Earlier we posted about the increase in domestic violence and the reauthorization of the Violence Against Women Act, which was extended in February 2013, and expanded to provide coverage to both male and female victims of various types of domestic violence.  (See With Domestic Violence Increasing, What Should Employers Do?”)  A growing number of states have followed the federal lead and undertaken steps to protect domestic violence victims.  On July 17, 2013, New Jersey joined those states and enacted the New Jersey Security and Financial Empowerment Act (S-2177) (“SAFE Act”) to protect victims of domestic violence and sexual assault (as defined by N.J.S.A. 2C:25-19 and N.J.S.A. 30:4-27.6) from employment discrimination. 

The SAFE Act, effective October 1, 2013, seeks to prevent employment discrimination against employees for taking time off from work to seek treatment or legal assistance or to engage in other activity relating to the offense.  The law also covers employees who are close family members of victims of domestic violence and sexually violent offenses.  The Act defines close family member as a child, parent, spouse, domestic partner, or civil union partner.

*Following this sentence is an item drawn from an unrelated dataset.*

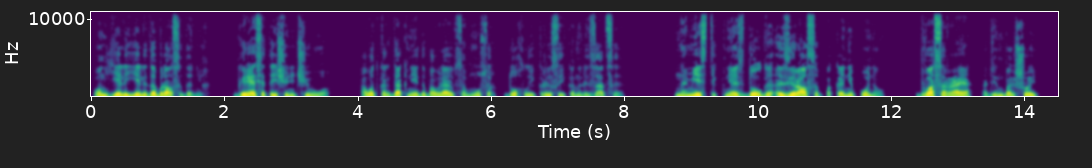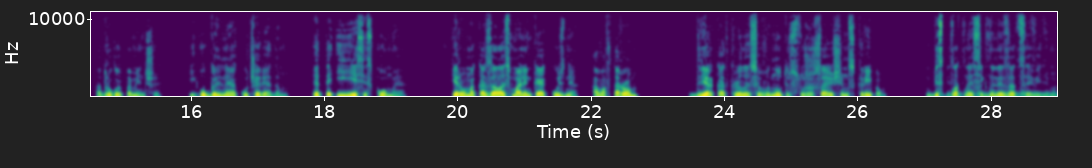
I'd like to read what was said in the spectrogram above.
Он еле-еле добрался до них. Грязь — это еще ничего. А вот когда к ней добавляются мусор, дохлые крысы и канализация... На месте князь долго озирался, пока не понял. Два сарая, один большой, а другой поменьше, и угольная куча рядом. Это и есть искомое. В первом оказалась маленькая кузня, а во втором... Дверка открылась внутрь с ужасающим скрипом. Бесплатная сигнализация, видимо.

The Act applies to New Jersey employers with 25 or more employees and provides 20 days of unpaid job-protected leave to eligible employees in the 12-month period following the incident.  Intermittent leave may be taken in intervals no shorter than a day.  The leave is in addition to any leave the eligible employee may already be entitled to under the Family and Medical Leave Act, 29 U.S.C. §2601 et seq. (“FMLA”), or the New Jersey Family Leave Act (“FLA”), N.J.S.A. 34:11B-1 et seq.  If the domestic violence-related leave request would also be covered under the FMLA or FLA, the leaves will run concurrently.  Employers are permitted to request documentation to support the leave request.  Such documentation is to be maintained strictly confidential unless disclosure is voluntarily authorized in writing by the employee or required by law, rule or regulation. 

The Act requires New Jersey employers to conspicuously display a notice of employees’ rights under the law and to “use other appropriate means to keep its employees informed.”  The form of notice is to be provided by the Department of Labor and Workforce Development; what is necessary for compliance with the “other appropriate means” provision is not yet clear.

Employers should consider federal and state legal requirements when addressing requests for leave or other accommodations for victims of domestic or sexual violence, and should review their leave policies and procedures to ensure compliance.